Ten Months in Brazil; With Incidents of Voyages and Travels, Descriptions of Scenery and Character, Notices of Commerce and Productions, Etc

By JOHN CODMAN. Boston : Lee and Shepard.
THE title of this book leaves its reviewer little to say in explanation of its purposes. It is a lively enough book, and a book well enough written, with a good deal of dash and piquancy in the style ; and yet, like the blameless dinner to which Doctor Johnson objected that it was not a dinner to ask a man to, it is not a book to advise one to read. It does not appear to us, after reading it, that we are wiser concerning Brazil than before ; even the facts in it we greeted, in many cases, with the warmth due to old statistical acquaintances. The philosophy of the author seems to be that the Brazilians are a bad set, and that they have become so mainly by mingling their blood with that of their negroes,—a race never so useful and happy as when in the discipline of slavery. Mr. Codman contrasts their hopeless state on the lands of a good-heartecl Scotchman in Brazil, who intends to let them earn their freedom by working for him, with their condition on the neighboring estate of a sharp, slave-driving Yankee, who acquiesces unmurmuringly in the purposes of Providence; “his theory being, that, as labor is their condition, the greatest amount of work compatible with their health and fair endurance is to be got from them. With this end in view, there is a judicious distribution of rewards and punishments.”Mr. Codman finds the charm of novelty in these just and simple ideas, but we think we have in past years met with the same ingenious reasoning in Southern speeches and newspapers ; and we suspect the system was one commonly adopted in our slave States, where the occasional omission of punishments was economically made to represent the judicious distribution of rewards.
In fact, Mr. Codman seems to have travelled and written too late to benefit his generation.
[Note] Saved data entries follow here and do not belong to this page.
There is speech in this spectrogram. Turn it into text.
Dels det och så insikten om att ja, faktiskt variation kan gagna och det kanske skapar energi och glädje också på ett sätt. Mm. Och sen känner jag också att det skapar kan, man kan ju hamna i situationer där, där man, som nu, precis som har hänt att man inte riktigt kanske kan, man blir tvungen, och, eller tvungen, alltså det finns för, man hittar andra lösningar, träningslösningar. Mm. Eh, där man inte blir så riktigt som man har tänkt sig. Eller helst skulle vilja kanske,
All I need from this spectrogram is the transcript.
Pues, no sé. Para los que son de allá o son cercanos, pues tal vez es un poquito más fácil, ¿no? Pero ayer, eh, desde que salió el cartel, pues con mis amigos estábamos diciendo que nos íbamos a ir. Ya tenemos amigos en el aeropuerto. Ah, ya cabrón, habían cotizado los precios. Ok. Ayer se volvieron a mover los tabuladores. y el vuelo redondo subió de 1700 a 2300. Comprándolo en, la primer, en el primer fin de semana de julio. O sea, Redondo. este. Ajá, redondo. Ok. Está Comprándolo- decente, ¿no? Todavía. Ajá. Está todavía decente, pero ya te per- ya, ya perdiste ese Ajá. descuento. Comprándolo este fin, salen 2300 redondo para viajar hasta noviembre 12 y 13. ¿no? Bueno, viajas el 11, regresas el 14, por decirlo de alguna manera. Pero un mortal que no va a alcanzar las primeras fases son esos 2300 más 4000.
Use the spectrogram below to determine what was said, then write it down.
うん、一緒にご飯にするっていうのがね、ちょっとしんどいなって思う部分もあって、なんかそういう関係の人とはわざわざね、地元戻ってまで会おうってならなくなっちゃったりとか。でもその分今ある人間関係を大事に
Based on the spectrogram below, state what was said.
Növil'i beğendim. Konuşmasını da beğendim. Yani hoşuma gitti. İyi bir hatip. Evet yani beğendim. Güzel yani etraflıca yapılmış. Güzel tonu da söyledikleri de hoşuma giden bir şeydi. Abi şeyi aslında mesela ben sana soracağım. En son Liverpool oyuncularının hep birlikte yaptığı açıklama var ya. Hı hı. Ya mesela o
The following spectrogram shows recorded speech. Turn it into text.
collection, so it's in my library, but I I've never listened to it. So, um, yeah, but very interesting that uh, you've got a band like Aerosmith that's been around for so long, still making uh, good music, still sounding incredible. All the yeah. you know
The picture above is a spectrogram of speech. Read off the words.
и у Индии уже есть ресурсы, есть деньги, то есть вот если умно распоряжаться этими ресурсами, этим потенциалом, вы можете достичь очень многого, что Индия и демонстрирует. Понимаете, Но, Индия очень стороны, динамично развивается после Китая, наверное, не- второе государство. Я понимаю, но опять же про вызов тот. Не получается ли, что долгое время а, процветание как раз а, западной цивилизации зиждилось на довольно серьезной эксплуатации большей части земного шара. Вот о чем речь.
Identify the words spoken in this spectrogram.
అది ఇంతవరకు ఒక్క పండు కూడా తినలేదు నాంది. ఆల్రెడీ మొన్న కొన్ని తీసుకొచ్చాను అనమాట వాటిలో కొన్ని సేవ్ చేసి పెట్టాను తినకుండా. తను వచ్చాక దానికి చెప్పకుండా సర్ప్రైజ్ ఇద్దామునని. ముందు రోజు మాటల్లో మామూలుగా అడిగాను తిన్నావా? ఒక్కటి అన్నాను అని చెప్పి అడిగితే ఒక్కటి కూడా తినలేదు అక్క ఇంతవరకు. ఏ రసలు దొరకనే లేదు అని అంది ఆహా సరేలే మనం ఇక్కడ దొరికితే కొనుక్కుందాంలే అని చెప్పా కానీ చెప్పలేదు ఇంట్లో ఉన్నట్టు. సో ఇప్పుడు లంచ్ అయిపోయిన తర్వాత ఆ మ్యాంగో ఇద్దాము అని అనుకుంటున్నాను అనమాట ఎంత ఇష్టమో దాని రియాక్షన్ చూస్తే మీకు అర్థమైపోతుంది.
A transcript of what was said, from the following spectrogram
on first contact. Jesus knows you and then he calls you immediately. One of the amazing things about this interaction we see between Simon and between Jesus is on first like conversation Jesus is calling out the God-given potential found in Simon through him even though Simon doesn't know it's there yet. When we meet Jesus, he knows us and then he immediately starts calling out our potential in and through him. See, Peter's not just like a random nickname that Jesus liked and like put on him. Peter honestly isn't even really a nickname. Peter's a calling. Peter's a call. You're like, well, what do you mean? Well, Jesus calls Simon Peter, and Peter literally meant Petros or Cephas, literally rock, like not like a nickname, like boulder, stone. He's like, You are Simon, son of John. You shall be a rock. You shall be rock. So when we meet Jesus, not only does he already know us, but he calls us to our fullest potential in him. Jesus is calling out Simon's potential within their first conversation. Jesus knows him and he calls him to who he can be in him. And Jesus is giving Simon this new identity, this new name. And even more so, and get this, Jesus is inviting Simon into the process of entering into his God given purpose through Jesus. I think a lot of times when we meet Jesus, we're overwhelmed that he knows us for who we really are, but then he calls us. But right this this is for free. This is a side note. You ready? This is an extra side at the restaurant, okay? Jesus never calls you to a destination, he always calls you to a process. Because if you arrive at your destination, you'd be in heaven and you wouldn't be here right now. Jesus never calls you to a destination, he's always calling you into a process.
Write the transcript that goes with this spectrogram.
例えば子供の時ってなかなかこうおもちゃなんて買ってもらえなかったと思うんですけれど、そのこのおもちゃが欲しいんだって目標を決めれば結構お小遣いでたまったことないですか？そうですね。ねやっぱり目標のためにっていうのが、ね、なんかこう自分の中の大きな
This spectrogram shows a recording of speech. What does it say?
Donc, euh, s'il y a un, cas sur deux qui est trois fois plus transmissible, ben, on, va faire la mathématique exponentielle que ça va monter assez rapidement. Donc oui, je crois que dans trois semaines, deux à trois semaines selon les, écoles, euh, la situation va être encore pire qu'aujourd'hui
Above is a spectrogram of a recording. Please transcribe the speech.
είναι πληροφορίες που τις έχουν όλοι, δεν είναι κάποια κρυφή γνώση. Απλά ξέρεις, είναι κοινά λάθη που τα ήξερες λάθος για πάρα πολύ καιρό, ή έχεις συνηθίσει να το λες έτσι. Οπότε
Six or seven happy years ago, an enlightened public sentiment would have received his views of slavery with acclaim ; but we doubt if they would now sell a copy of his book even in Charleston.